In January 2020, many Sikh organizations announced the U.S. Census Bureau would include “Sikh” as a write-in option for question nine (“What is your race?”) on the 2020 Census form. The Census Bureau also confirmed that the non-mandatory option to write in “Sikh” will be included as a distinct detailed population group under the “Asian” racial category (as opposed to the “Asian Indian” category).
The announcement brought kudos from other Sikh-American organizations including the Sikh Coalition who showed their support for being given the option to self-identify in the 2020 Census.
That sense of victory was felt particularly strong in Kern County where more than 10,000 Sikh families reside.
Naindeep Singh, executive director of Jakara Movement, says a united movement among Sikhs and supporters helped make it happen.
“This is a conversation that has been happening within the community for over 20 years,” Singh said. “Different ethnic media outlets have been talking about this, and the Punjabi media has also been helping create awareness about the Census.”
Founded in 2000, The Jakara Movement is a grassroots organization community-building organization that helps with leadership development, community engagement and social activism. According to Singh, the organization has an active membership in 80 high schools from Kern County to Sutter County in northern California.
“Bakersfield is a special place for us,” said Singh, noting that Punjabi is among the most spoken languages in Kern County after English and Spanish.
“In terms of the population, specifically in Kern County, nearly all ‘South Asians’ have roots in the region of Punjab (India, Pakistan), and they speak the Punjabi language. Most of their religious backgrounds are of the Sikh faith, or Sikh tradition,” Singh said. “That’s why we generally will say, ‘Punjabi Sikh,’ because that’s where most will have as their identity, especially in Kern County. And really throughout the valley.”
With growth comes the need for education to help with the occasional roadblock in communication. Singh says the work of his organization has been to bring information about the Census direct from trusted members in his community as swiftly as possible. Of the 12 languages that the Census Bureau is providing translations for on mail invites, Punjabi is not included.
“Because you have a lot of Punjabi women who work in the post office, they have anecdotally shared with me how many people just throw their Census form in the garbage or in the return mail,” Singh said. “That’s probably because many of them just don’t know what it is, or don’t want to take a risk. It’s very common.”
Making the work of Singh and other Sikh organizations all the more urgent as Census invitations and reminders continue to circulate through the postal service into homes.
“The specific ethnic and language demographics in our valley differs greatly than most areas of the country. The Census Bureau is not providing language support for large communities that reside her in the San Joaquin Valley. While here in Kern County, Punjabi is the third most spoken language after English and Spanish, in Fresno County it is the Hmong language, which is also not receiving federal support. This is why so many organizations are working to fill in the gap with an eye to our unique regional characteristics.”

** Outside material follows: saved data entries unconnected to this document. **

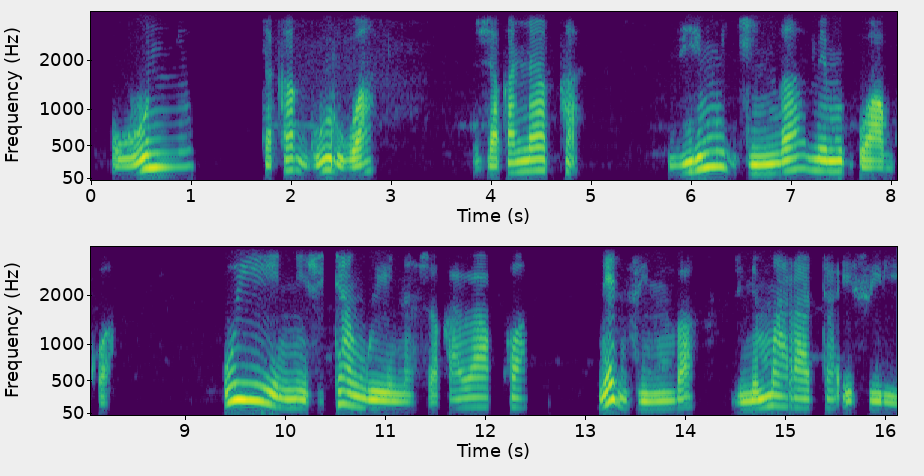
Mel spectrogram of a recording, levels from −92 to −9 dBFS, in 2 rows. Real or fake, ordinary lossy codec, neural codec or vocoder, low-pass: real; Opus, 32 kbps; none; 3.6 kHz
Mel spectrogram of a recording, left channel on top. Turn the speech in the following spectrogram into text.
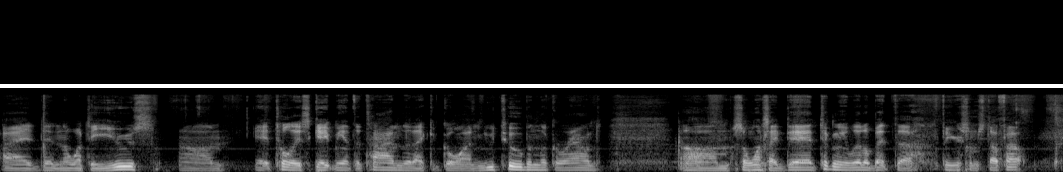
didn't know what to use. It totally escaped me at the time that I could go on YouTube and look around. So once I did, it took me a little bit to figure some stuff out.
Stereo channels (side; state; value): left; silent; digital silence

Currently, Punjabi speakers can call 559-667-SIKH (7454) for immediate assistance with their Census form. A similar support website is also planned for launch on Monday, March 30th.
“We are calling on communities to write-in Sikh on their Census form, and explaining why it’s important,” said Singh.
“We’ve already been inundated with personal calls, questions, concerns from people asking us to help them right now, because the Question Assistance Centers (QAC) from the Census Bureau are largely being put on hold in order to minimize contact.”
Because of the COVID-19 pandemic, Singh says Census engagement has been changed to safely reach those in self-quarantine, but before the government mandate, his team had logged hours of canvassing in rural areas of Kern.
“We had really big canvassing goals, and we achieved most of them before the order came from the Governor,” said Singh.
Singh and his team canvassed nearly 20,000 homes in Wasco in a single weekend.
“Our next round was supposed to be phone banking, but we’re a little bit on pause because we want to know what will make the most sense,” Singh said. “We don’t want our youth operators to be at any risk and are keeping in mind where everybody’s head space is right now. So, once we start again, we will be calling over 20,000-plus Kern County residents.”
Singh wants to assure the Sikh community they are working diligently to provide the resources needed to assure an accurate count during quarantine.
“We have translation services for forms with explanations, videos, social media postings. Many moving parts.”